(Source records)
++++++++
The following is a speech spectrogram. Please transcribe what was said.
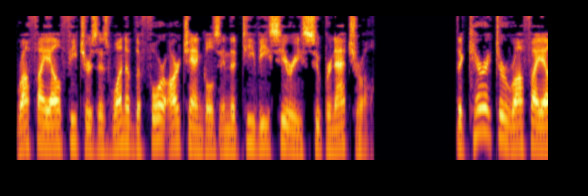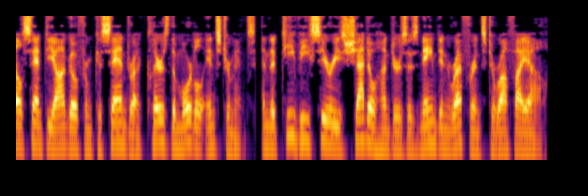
Raphael features as one of the four archangels in the TV series Supernatural. The character Raphael Santiago from Cassandra Clare's the mortal instruments, and the TV series Shadowhunters is named in reference to Raphael.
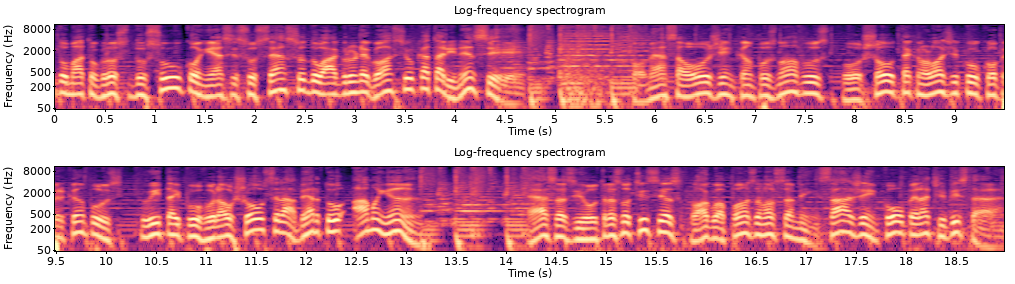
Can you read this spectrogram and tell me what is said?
do Mato Grosso do Sul conhece sucesso do agronegócio catarinense. Começa hoje em Campos Novos o show tecnológico Cooper Campus. O Itaipu Rural Show será aberto amanhã. Essas e outras notícias logo após a nossa mensagem cooperativista.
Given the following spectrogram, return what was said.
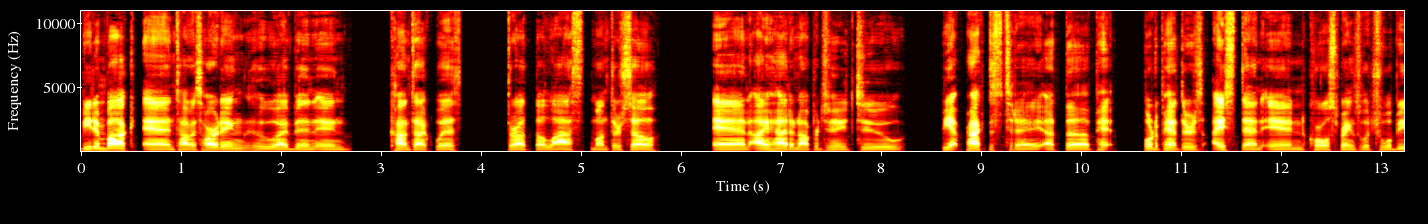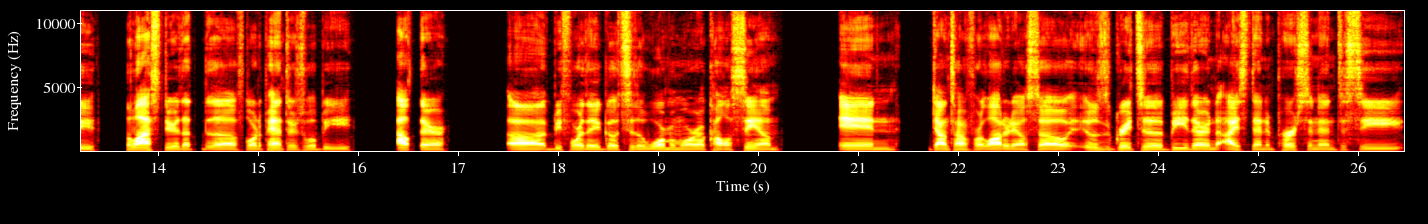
Biedenbach and Thomas Harding, who I've been in contact with throughout the last month or so. And I had an opportunity to be at practice today at the pa- Florida Panthers Ice Den in Coral Springs, which will be the last year that the Florida Panthers will be out there uh, before they go to the War Memorial Coliseum in downtown Fort Lauderdale. So it was great to be there in the Ice Den in person and to see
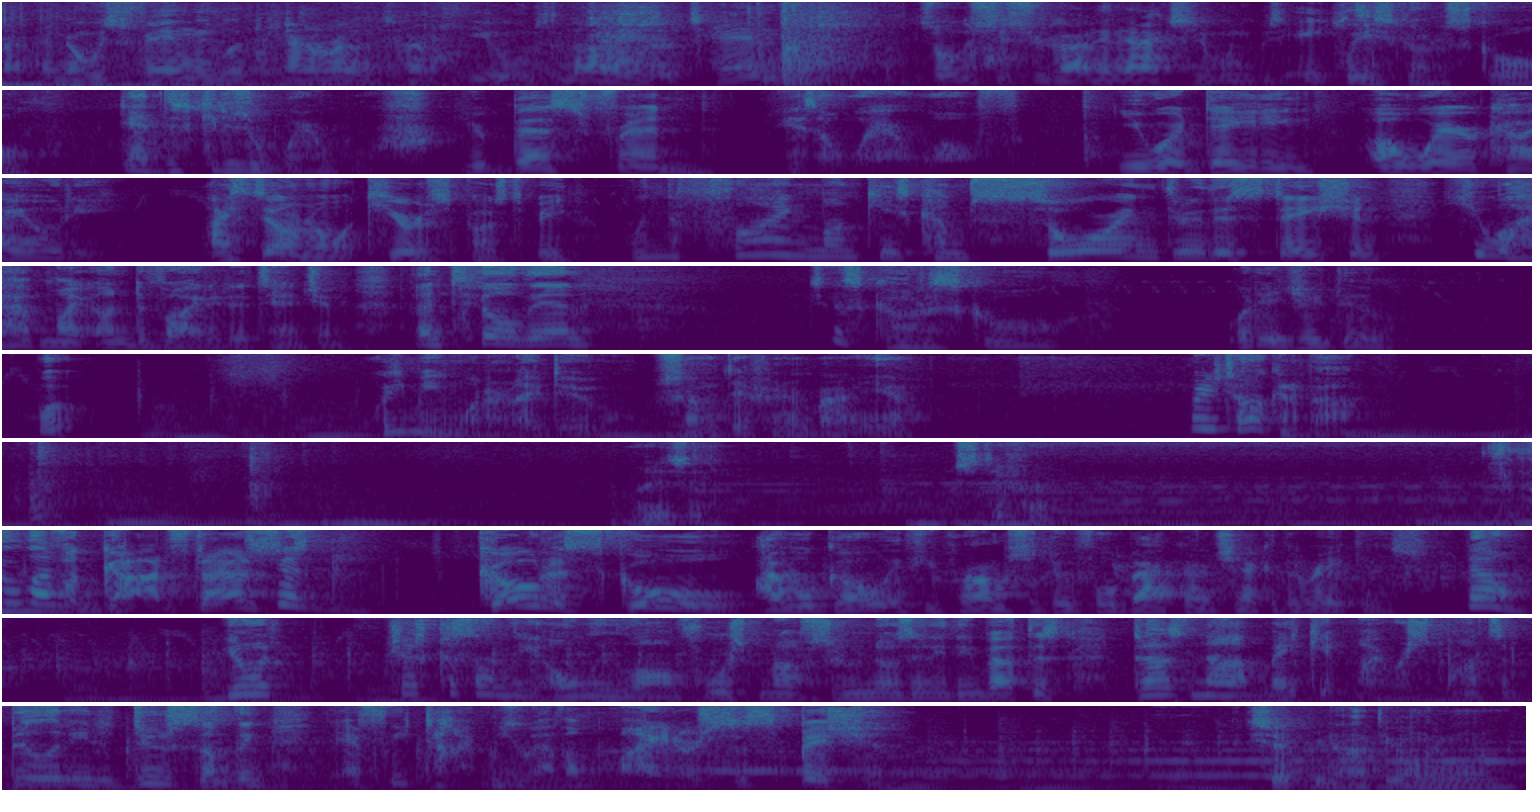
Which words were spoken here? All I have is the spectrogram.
I know his family left town around the time Theo was nine or ten. His older sister got in an accident when he was eight. Please go to school. Dad, this kid is a werewolf. Your best friend is a werewolf. You are dating a were coyote. I still don't know what cure is supposed to be. When the flying monkeys come soaring through this station, you will have my undivided attention. Until then, just go to school. What did you do? What? What do you mean, what did I do? Something different about you. What are you talking about? What is it? What's different? For the love of God, Stiles, just go to school. I will go if you promise to do a full background check of the Raekens. No. You know what? Just because I'm the only law enforcement officer who knows anything about this does not make it my responsibility to do something every time you have a minor suspicion. Except you're not the only one.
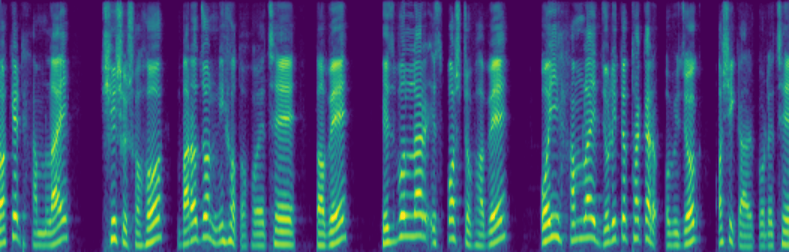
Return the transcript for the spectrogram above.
রকেট হামলায় শিশুসহ বারো জন নিহত হয়েছে। তবে হিজবুল্লাহর স্পষ্টভাবে ওই হামলায় জড়িত থাকার অভিযোগ অস্বীকার করেছে।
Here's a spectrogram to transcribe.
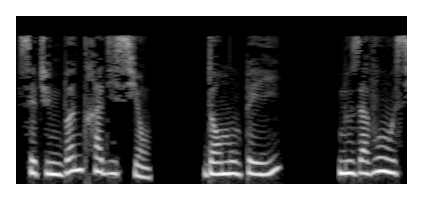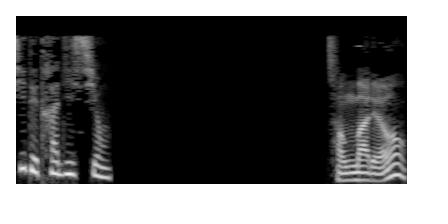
C'est une bonne tradition. Dans mon pays, nous avons aussi des traditions. 정말요?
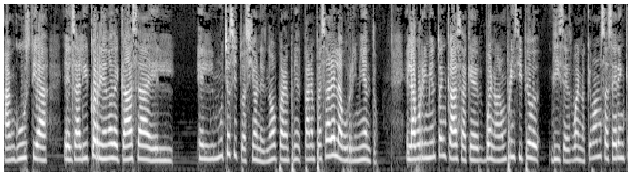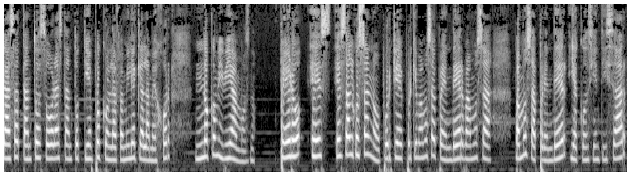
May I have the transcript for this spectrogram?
angustia, el salir corriendo de casa, el, el muchas situaciones, ¿no? Para, para empezar, el aburrimiento. El aburrimiento en casa, que bueno, a un principio dices, bueno, ¿qué vamos a hacer en casa tantas horas, tanto tiempo con la familia que a lo mejor no convivíamos, ¿no? Pero es, es algo sano, porque Porque vamos a aprender, vamos a, vamos a aprender y a concientizar,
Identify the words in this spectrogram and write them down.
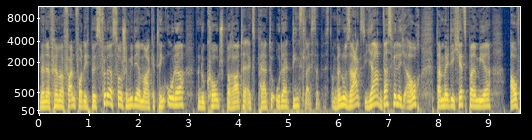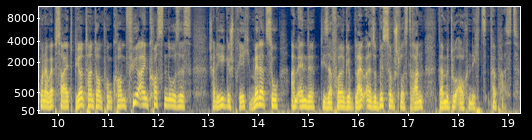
in deiner Firma verantwortlich bist für das Social Media Marketing oder wenn du Coach, Berater, Experte oder Dienstleister bist. Und wenn du sagst, ja, das will ich auch, dann melde dich jetzt bei mir auf meiner Website björntanton.com für ein kostenloses Strategiegespräch. Mehr dazu am Ende dieser Folge. Bleib also bis zum Schluss dran, damit du auch nichts verpasst.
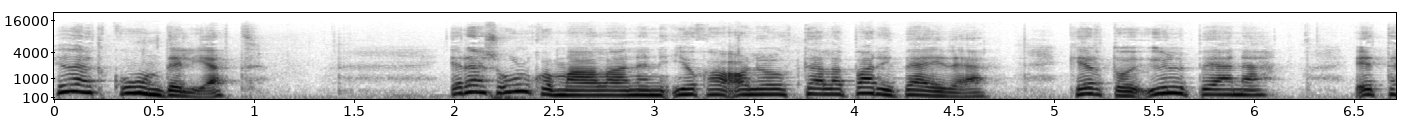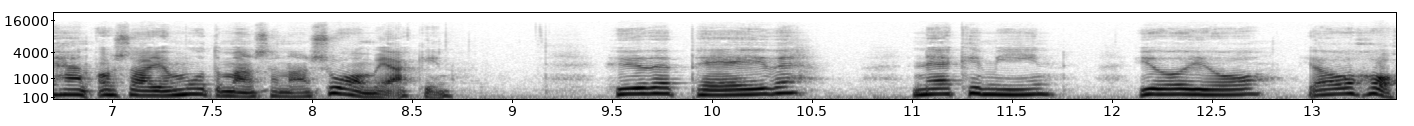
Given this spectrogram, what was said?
Hyvät kuuntelijat, eräs ulkomaalainen, joka oli ollut täällä pari päivää, kertoi ylpeänä, että hän osaa jo muutaman sanan suomeakin. Hyvä päivä, näkemiin, joo joo ja oho.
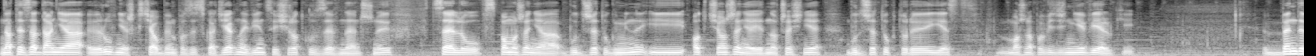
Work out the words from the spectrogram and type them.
Na te zadania y, również chciałbym pozyskać jak najwięcej środków zewnętrznych w celu wspomożenia budżetu gminy i odciążenia jednocześnie budżetu, który jest, można powiedzieć, niewielki. Będę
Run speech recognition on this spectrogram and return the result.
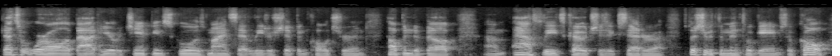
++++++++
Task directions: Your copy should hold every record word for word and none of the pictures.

Answer box:
The following is a speech spectrogram. Please transcribe what was said.
Raphael features as one of the four archangels in the TV series Supernatural. The character Raphael Santiago from Cassandra Clare's the mortal instruments, and the TV series Shadowhunters is named in reference to Raphael.
Can you read this spectrogram and tell me what is said?
do Mato Grosso do Sul conhece sucesso do agronegócio catarinense. Começa hoje em Campos Novos o show tecnológico Cooper Campus. O Itaipu Rural Show será aberto amanhã. Essas e outras notícias logo após a nossa mensagem cooperativista.
Given the following spectrogram, return what was said.
Biedenbach and Thomas Harding, who I've been in contact with throughout the last month or so. And I had an opportunity to be at practice today at the pa- Florida Panthers Ice Den in Coral Springs, which will be the last year that the Florida Panthers will be out there uh, before they go to the War Memorial Coliseum in downtown Fort Lauderdale. So it was great to be there in the Ice Den in person and to see
Which words were spoken here? All I have is the spectrogram.
I know his family left town around the time Theo was nine or ten. His older sister got in an accident when he was eight. Please go to school. Dad, this kid is a werewolf. Your best friend is a werewolf. You are dating a were coyote. I still don't know what cure is supposed to be. When the flying monkeys come soaring through this station, you will have my undivided attention. Until then, just go to school. What did you do? What? What do you mean, what did I do? Something different about you. What are you talking about? What is it? What's different? For the love of God, Stiles, just go to school. I will go if you promise to do a full background check of the Raekens. No. You know what? Just because I'm the only law enforcement officer who knows anything about this does not make it my responsibility to do something every time you have a minor suspicion. Except you're not the only one.
Return the transcript for the spectrogram above.
রকেট হামলায় শিশুসহ বারো জন নিহত হয়েছে। তবে হিজবুল্লাহর স্পষ্টভাবে ওই হামলায় জড়িত থাকার অভিযোগ অস্বীকার করেছে।
Here's a spectrogram to transcribe.
C'est une bonne tradition. Dans mon pays, nous avons aussi des traditions. 정말요?
May I have the transcript for this spectrogram?
angustia, el salir corriendo de casa, el, el muchas situaciones, ¿no? Para, para empezar, el aburrimiento. El aburrimiento en casa, que bueno, a un principio dices, bueno, ¿qué vamos a hacer en casa tantas horas, tanto tiempo con la familia que a lo mejor no convivíamos, ¿no? Pero es, es algo sano, porque Porque vamos a aprender, vamos a, vamos a aprender y a concientizar,
Identify the words in this spectrogram and write them down.
in deiner Firma verantwortlich bist für das Social Media Marketing oder wenn du Coach, Berater, Experte oder Dienstleister bist. Und wenn du sagst, ja, das will ich auch, dann melde dich jetzt bei mir auf meiner Website björntanton.com für ein kostenloses Strategiegespräch. Mehr dazu am Ende dieser Folge. Bleib also bis zum Schluss dran, damit du auch nichts verpasst.
Given this spectrogram, what was said?
Hyvät kuuntelijat, eräs ulkomaalainen, joka oli ollut täällä pari päivää, kertoi ylpeänä, että hän osaa jo muutaman sanan suomeakin. Hyvä päivä, näkemiin, joo joo ja oho.
Work out the words from the spectrogram and type them.
Na te zadania y, również chciałbym pozyskać jak najwięcej środków zewnętrznych w celu wspomożenia budżetu gminy i odciążenia jednocześnie budżetu, który jest, można powiedzieć, niewielki. Będę
Run speech recognition on this spectrogram and return the result.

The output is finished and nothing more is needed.